  • Abstract: This study analyzes Turkish foreign policy narratives generated by the Covid-19 pandemic, and their intellectual and political context provided by Western debates. The approach is based on the assumption that the narratives about the pandemic provide an interesting window through which to observe the long-term fears and hopes concerning international politics in Turkey. The study utilizes Steven Ward’s conceptualization of distributive and normative revisionism as a theoretical framework for analyzing Turkey’s increasingly assertive foreign policy. It also discusses the analytical limits of this concept by introducing the idea of revisionism as a familiar narrative trope in Western International Relations scholarship. The study demonstrates that while Turkey remains loosely attached to its traditional commitment to defend the existing order, it increasingly expresses its dissatisfaction within that order, sometimes pushing it to the limits, and taking action that could even be defined as normative, or radical, revisionism.
  • Topic: Foreign Policy, Public Health, Pandemic, COVID-19, Revisionism
  • Political Geography: Europe, Turkey, Asia
  • Author: Mariette Hagglund
  • Publication Date: 10-2020
  • Content Type: Working Paper
  • Institution: Finnish Institute of International Affairs
  • Abstract: A key issue dominating Iran’s foreign policy agenda is the future of the Iran nuclear deal with regard to the next US president. Non-state armed groups mark the core of Iran’s leverage in the region, but Iran is currently looking into diversifying its means of influence. Although Iran considers its non-aligned position a strength, it is also a weakness. In an otherwise interconnected world, where other regional powers enjoy partnerships with other states and can rely on external security guarantors, Iran remains alone. By being more integrated into regional cooperation and acknowledged as a regional player, Iran could better pursue its interests, but US attempts to isolate the country complicate any such efforts. In the greater superpower competition between the US and China, Iran is unlikely to choose a side despite its current “look East” policy, but may take opportunistic decisions.

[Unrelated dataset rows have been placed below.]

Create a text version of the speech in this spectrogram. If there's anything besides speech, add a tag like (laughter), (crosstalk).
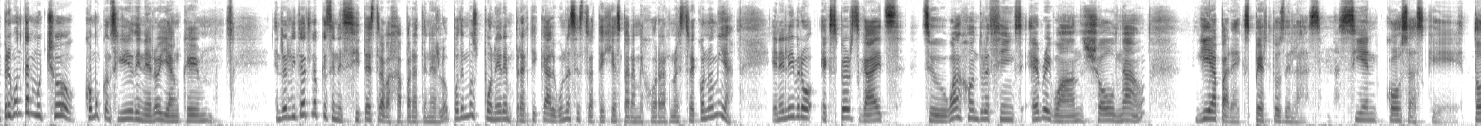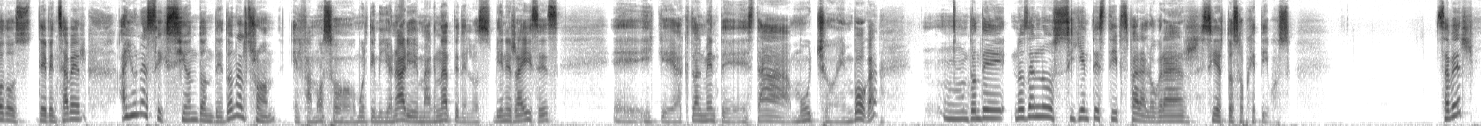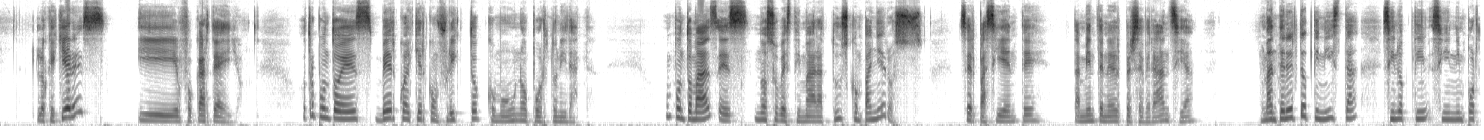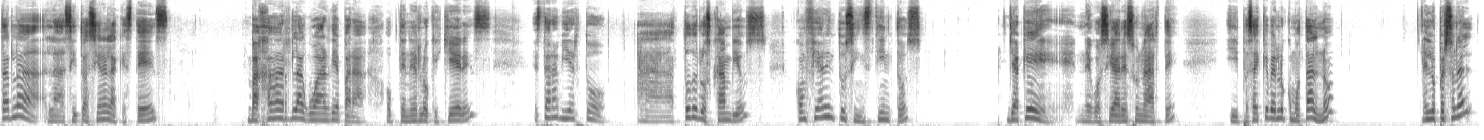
Me preguntan mucho cómo conseguir dinero y aunque en realidad lo que se necesita es trabajar para tenerlo, podemos poner en práctica algunas estrategias para mejorar nuestra economía. En el libro Experts Guides to 100 Things Everyone Should Know, guía para expertos de las 100 cosas que todos deben saber, hay una sección donde Donald Trump, el famoso multimillonario y magnate de los bienes raíces, eh, y que actualmente está mucho en boga, mm, donde nos dan los siguientes tips para lograr ciertos objetivos. Saber lo que quieres y enfocarte a ello. Otro punto es ver cualquier conflicto como una oportunidad. Un punto más es no subestimar a tus compañeros, ser paciente, también tener perseverancia, mantenerte optimista sin, sin importar la, la situación en la que estés, bajar la guardia para obtener lo que quieres, estar abierto a todos los cambios, confiar en tus instintos, ya que negociar es un arte y pues hay que verlo como tal, ¿no? En lo personal,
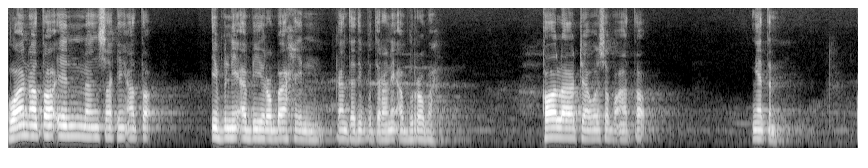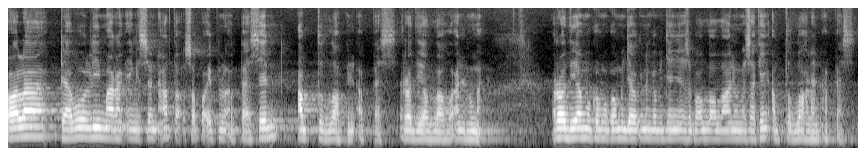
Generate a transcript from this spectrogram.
Wa an Ata'in lan saking Ata' ibni Abi Rabahin kan dadi putrane Abu Rabah. Qala dawa sapa Ata' ngeten. Qala dawu li marang ingsun Ata' sapa Ibnu Abbasin Abdullah bin Abbas radhiyallahu anhuma. Radhiya muga-muga menjawab kebenciannya sapa Allah anu saking Abdullah lan Abbas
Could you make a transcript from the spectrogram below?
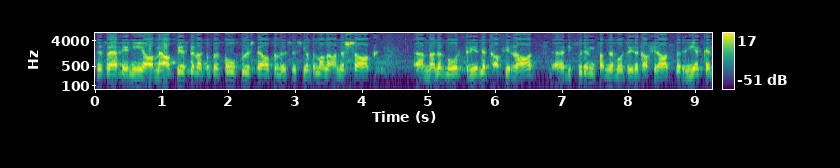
Dis reg en ja, melkbeeste wat op 'n volvoerstelsel is, is heeltemal 'n ander saak. Um, hulle word redelik akkuraat uh, die voeding van hulle word redelik akkuraat bereken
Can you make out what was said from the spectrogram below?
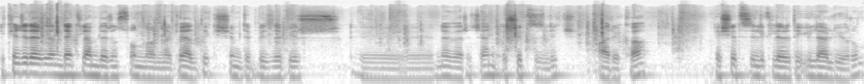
İkinci dereceden denklemlerin sonlarına geldik. Şimdi bize bir e, ne vereceksin? Eşitsizlik. Harika. Eşitsizlikleri de ilerliyorum.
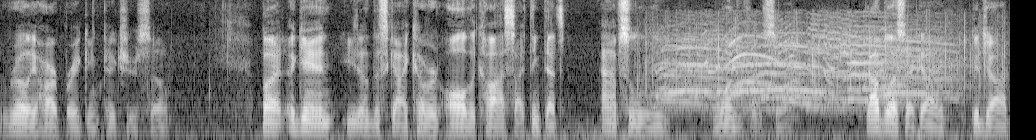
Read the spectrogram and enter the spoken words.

  • Topic: Security, Foreign Policy, Military Strategy, Elections
  • Political Geography: United States, China, Iran, Middle East, Asia, North America
  • Author: Jyrki Kallio
  • Publication Date: 10-2020
  • Content Type: Working Paper
  • Institution: Finnish Institute of International Affairs
  • Abstract: Speculation is rife that China could take advantage of the potential confusion during the US presidential election and invade Taiwan. Although China has never relinquished the military option for resolving the Taiwan issue, there are sound reasons to downplay the risk of a military confrontation at the present time.
  • Topic: War, Military Strategy, Elections, Conflict
  • Political Geography: United States, China, Taiwan, Asia, North America